Rich Cummins, CBC president, said enrollment should reach about 7,000 students.
With internal curriculum initiatives and capital projects, he’s expecting a “busy, action-packed” 2016-17 academic year.
There’s nothing like the first day back. The energy is way up. It’s so much different than even four weeks later.
Jeremy Burnham, CBC student leader
The capital projects include a new residence hall near 20th Avenue and Argent Road in Pasco, plus a second health science center and a new social sciences and world languages center.
Ground was broken on the $7 million first phase of a new student residence hall — a first for CBC — earlier this month. It’s set to open next fall.
The new Wortman Medical Science Center in Richland is under construction and also will open next fall.
And the news Social Sciences and World Languages Center on CBC’s Pasco campus is set to open in time for winter quarter.
For Cummins, fall is a special time.
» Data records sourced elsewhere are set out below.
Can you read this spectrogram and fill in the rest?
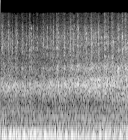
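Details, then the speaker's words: Corvair-powered buggy with an Edelbrock fuel pump behind a dummy mechanical pump: a loud, steady idle with an even low beat from the air-cooled six. No popping or misses and no smoke once warm. Normal idle. "starts up fine once it warms up there's no smoking there's no popping on either side it's got plenty of power"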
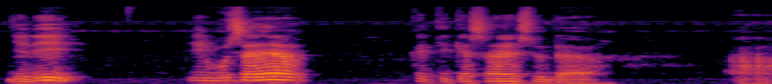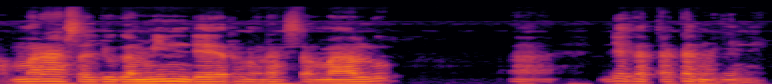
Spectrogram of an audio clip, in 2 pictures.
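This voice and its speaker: A man from Sumba with a low voice recounts his life story in a halting way. He pauses often and restarts his sentences. His voice sounds distant, picked up from some way off the mic. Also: steady tone. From Sumba, eastern Indonesia. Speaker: motivational speaker. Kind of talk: personal life story told to camera.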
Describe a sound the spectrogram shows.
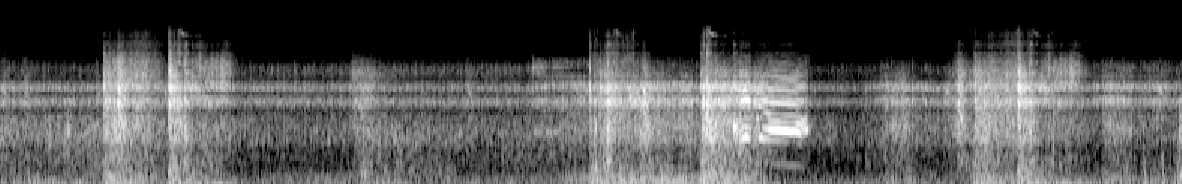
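Cannon shots boom and crash in short bursts.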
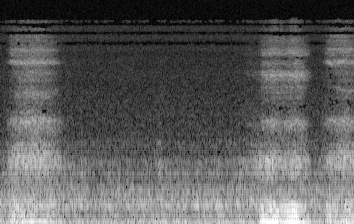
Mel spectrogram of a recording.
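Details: Real-time recording of a person asleep: quiet breathing, then two low rattling snores on inhalation near the end against faint room hiss; snoring.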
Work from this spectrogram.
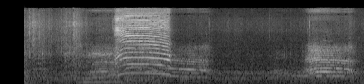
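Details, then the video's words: Motherless lambs held in a pet lamb pen to be watched over and fed regularly; loud wavering harmonic bleats, one long cry mid-clip and another near the end, with quieter bleating between. "More Lambs in the pen"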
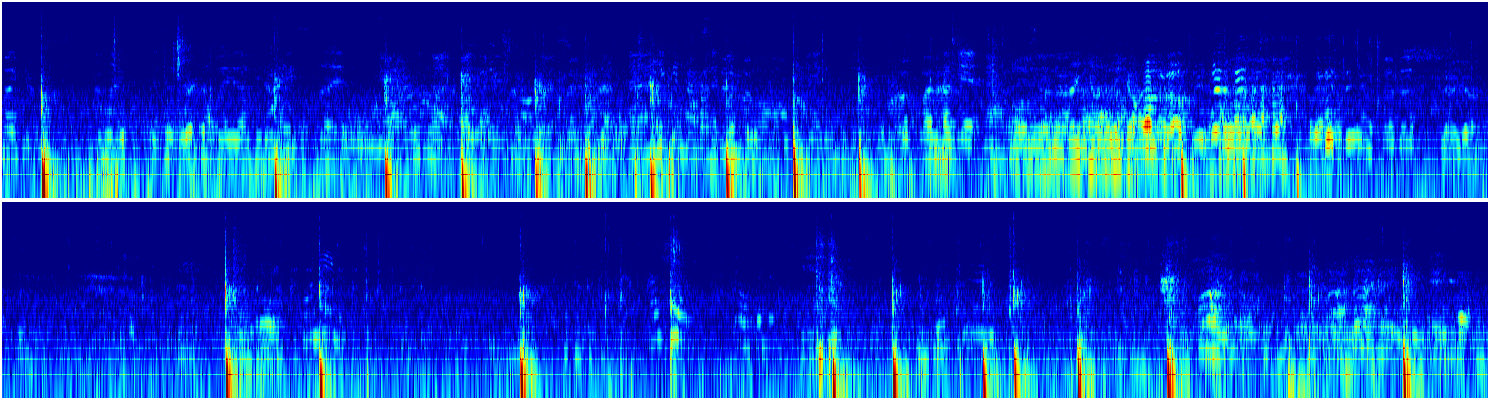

“There’s something about when the morning gets cool and crisp. It’s a signal that it’s time to get back to school and learn new things. I’m pretty excited about it,” he said.
Burnham is, too.
The 32-year-old Kennewick man is starting his second year at CBC.
He earned his GED last year, and immediately set his sights on the Pasco college.
He took the GED exams at CBC, and “the energy of the place made me want to go to school here and experience education here. It was something I wanted to be part of,” he said.
Now he is.
Burnham, who’s taking a full load of classes and acting as a service and activities officer, plans to finish his associate’s degree this school year and then head to Eastern Washington University to study journalism.
For him, attending college is realization of a goal.
“I’m extremely excited about the new school year,” he said.